Matt is a 27-year-old with a good education, a promising job history and — on this particular afternoon — a heroin overdose that has sent him to the emergency room.
His distressed parents, who called 911 when they found him unconscious, tell hospital workers that Matt has bipolar disorder. The disease was well-controlled until he was hurt in an auto accident some months earlier. He became dependent on prescription pain killers and soon switched to heroin because it was cheaper and easier to buy.
After the accident, Matt’s life fell apart. He stopped taking his medications, was fired for threatening his boss, and moved back with his parents, who are now scared of him because he has threatened them (though he’s never hurt anyone).
A shot of naloxone awakens Matt from his overdose. Two hours later, alert and agitated, he refuses the hospital’s offer to transfer him to a detoxification program. He gets into a shouting argument with his father, frightening other patients and staffers in the emergency department, and stalks out alone — presumably to find a new fix.
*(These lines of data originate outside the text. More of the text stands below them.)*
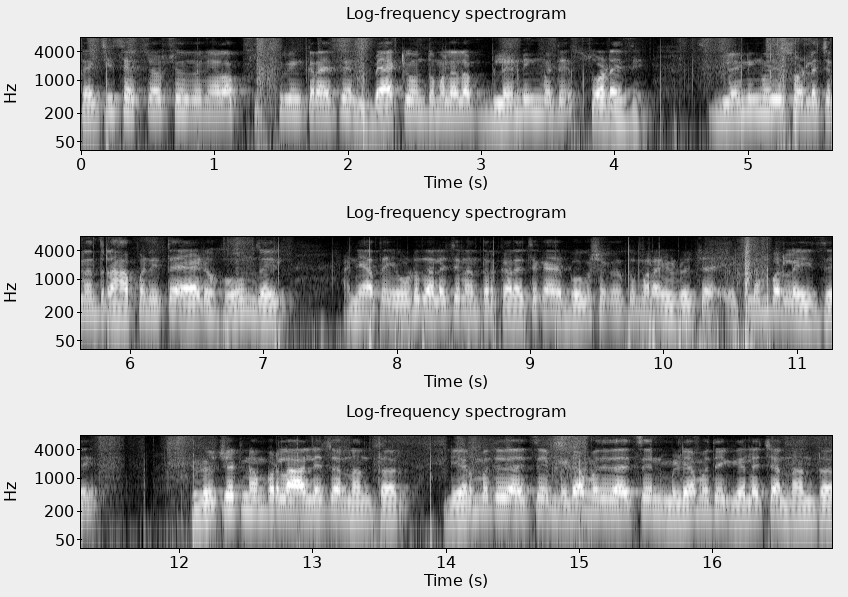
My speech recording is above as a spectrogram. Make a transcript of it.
त्याची साईडच्या ऑप्शन याला फुल स्क्रीन करायचं आहे आणि बॅक येऊन तुम्हाला याला ब्लेंडिंगमध्ये सोडायचं आहे. ब्लेंडिंगमध्ये सोडल्याच्या नंतर हा पण इथं ॲड होऊन जाईल. आणि आता एवढं झाल्याच्यानंतर करायचं काय? बघू शकता तुम्हाला व्हिडिओच्या एक नंबरला यायचं आहे. व्हिडिओच्या एक नंबरला आल्याच्यानंतर लेअरमध्ये जायचं आहे मीडियामध्ये जायचं आहे आणि मीडियामध्ये गेल्याच्यानंतर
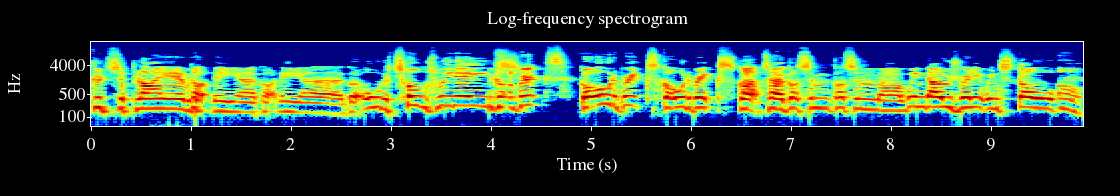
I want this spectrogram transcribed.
good supply here. We've got, the uh, got the uh, got all the tools we need. We got the bricks. got all the bricks. Got all the bricks. Got uh, got some got some uh, windows ready to install. Oh,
Major threat to safety
“Matt” is a composite figure drawn from several cases described by Massachusetts health professionals that illustrate the challenges emergency departments face treating a growing number of patients with behavioral issues that stem from a combination of psychiatric illness and opioid addiction.
Emergency departments (EDs) are on the front lines of this challenge, which strains their resources and makes it harder to serve other patients.
The problem also poses a huge patient safety risk. The ECRI Institute, a national organization that examines safety, quality, and cost-effectiveness in healthcare, identified the problem of “inadequate management of behavioral health issues in non-behavioral-health settings” as among the top 10 threats to patient safety for 2016. The Institute describes the behavior as “frightening or frustrating for the staff, especially if they are ill-equipped to handle them,” and added that it “can lead to injury or even death of patients or staff.”
The problem has led to the testing of new models at community hospitals like Beth Israel Deaconess Hospital-Plymouth and Holyoke Medical Center aimed at improving health care quality for patients as well as the safety of staff members.